Note: These training videos are the same videos you will experience when you take the full Health and Safety in the Workplace Level 2 program. Your progress in watching these videos WILL NOT be tracked. You may begin the Health and Safety in the Workplace Level 2 training at any time to start officially tracking your progress toward certification.
This video is normally available to paying customers.
You may unlock this video for FREE. Enter your email address for instant access.
The permit to work procedure has been developed and refined by the chemical industry, however the principles and procedures also apply to the management of complex risks in other industries, the principle is that certain defined operations cannot be carried out without the specific permission of a responsible manager after thorough checks have taken place to make sure that all of the necessary precautions have been taken and that the work can go ahead safely.
Where proposed work is identified as having a high risk, strict controls are required and those doing the work are responsible for following and ensuring that the safeguards set out in the permit are met and that no other work that is not authorise in the permit is undertaken.
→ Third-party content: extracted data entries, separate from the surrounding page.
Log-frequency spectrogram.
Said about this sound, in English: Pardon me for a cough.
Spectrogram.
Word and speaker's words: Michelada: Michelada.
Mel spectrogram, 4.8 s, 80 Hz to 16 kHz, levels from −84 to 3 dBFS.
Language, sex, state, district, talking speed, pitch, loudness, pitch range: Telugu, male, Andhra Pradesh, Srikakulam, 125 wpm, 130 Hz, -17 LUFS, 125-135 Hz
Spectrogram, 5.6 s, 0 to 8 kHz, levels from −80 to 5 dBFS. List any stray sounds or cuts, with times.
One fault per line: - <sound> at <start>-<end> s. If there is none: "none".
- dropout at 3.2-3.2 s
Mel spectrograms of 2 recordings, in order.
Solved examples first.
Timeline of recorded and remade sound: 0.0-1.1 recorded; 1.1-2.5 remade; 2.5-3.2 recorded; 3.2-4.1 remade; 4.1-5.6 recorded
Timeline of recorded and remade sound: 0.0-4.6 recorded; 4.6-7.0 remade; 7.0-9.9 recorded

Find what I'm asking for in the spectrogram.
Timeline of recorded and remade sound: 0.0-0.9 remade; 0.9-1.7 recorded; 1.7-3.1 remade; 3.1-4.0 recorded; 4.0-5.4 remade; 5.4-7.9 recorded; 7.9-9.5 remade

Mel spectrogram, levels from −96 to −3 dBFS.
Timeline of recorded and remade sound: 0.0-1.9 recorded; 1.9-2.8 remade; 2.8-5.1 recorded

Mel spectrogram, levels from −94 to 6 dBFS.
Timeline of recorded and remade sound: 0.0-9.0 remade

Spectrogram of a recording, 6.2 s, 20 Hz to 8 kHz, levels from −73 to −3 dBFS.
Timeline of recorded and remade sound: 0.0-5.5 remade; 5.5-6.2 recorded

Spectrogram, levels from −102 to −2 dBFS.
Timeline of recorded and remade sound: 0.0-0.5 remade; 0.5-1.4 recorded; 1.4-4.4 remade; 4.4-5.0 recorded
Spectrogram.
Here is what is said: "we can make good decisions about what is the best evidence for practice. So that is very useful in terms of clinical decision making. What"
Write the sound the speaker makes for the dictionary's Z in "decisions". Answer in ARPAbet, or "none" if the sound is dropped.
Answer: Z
To be effective training of those involved and monitoring procedures must be undertaken to ensure that the system is operating correctly, the site manager remains responsible for the operation of the permit system even where they have delegated the operation of the permit to another.
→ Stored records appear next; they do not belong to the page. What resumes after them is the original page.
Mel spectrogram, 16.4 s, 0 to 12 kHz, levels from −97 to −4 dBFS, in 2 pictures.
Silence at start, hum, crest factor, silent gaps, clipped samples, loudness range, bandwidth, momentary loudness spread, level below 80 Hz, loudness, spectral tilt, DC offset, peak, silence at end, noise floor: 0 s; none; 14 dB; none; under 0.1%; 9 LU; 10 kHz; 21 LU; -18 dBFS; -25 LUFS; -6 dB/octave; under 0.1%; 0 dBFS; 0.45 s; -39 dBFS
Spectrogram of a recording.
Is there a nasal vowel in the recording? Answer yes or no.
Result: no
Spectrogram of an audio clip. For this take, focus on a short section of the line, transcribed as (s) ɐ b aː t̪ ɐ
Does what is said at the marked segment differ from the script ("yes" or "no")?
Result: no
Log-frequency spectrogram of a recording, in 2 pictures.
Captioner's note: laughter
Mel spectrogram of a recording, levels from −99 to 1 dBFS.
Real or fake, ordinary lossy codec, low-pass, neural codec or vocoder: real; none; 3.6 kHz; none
A permit to work document will normally specify, what work is to be carried out, who is authorised to do the work, the location of the work, the risks identified and the steps that have already been taken to make the plant safe, potential hazards that may remain, or may arise as the work is carried out and the precautions to be taken against these hazards and for how long the permit is valid.
Some examples of where a permit to work may be required include working in confined spaces, work on railway tracks, working with asbestos based materials, roof work, repair work carried out near dangerous machinery or any work which involves the application of a naked flame such as welding, brazing or soldering.
The person in charge of doing the authorised work would normally sign to certify that the work has been completed and to confirm the re-acceptance of the plant or machinery.
During recent filming at a Petrol Plant we needed a permit to work before we could enter the site as it was a high-risk site where we would be using cameras and sound equipment. Detailed information was recorded and documented and this was carried with us as we went around the site. On completion of filming within the allocated time the permit was signed to certify that the work was complete and we were allowed to leave.
Where ever possible all jobs especially those carried out routinely, hazards should be eliminated so that the work can be carried out safely without the need for a permit to work.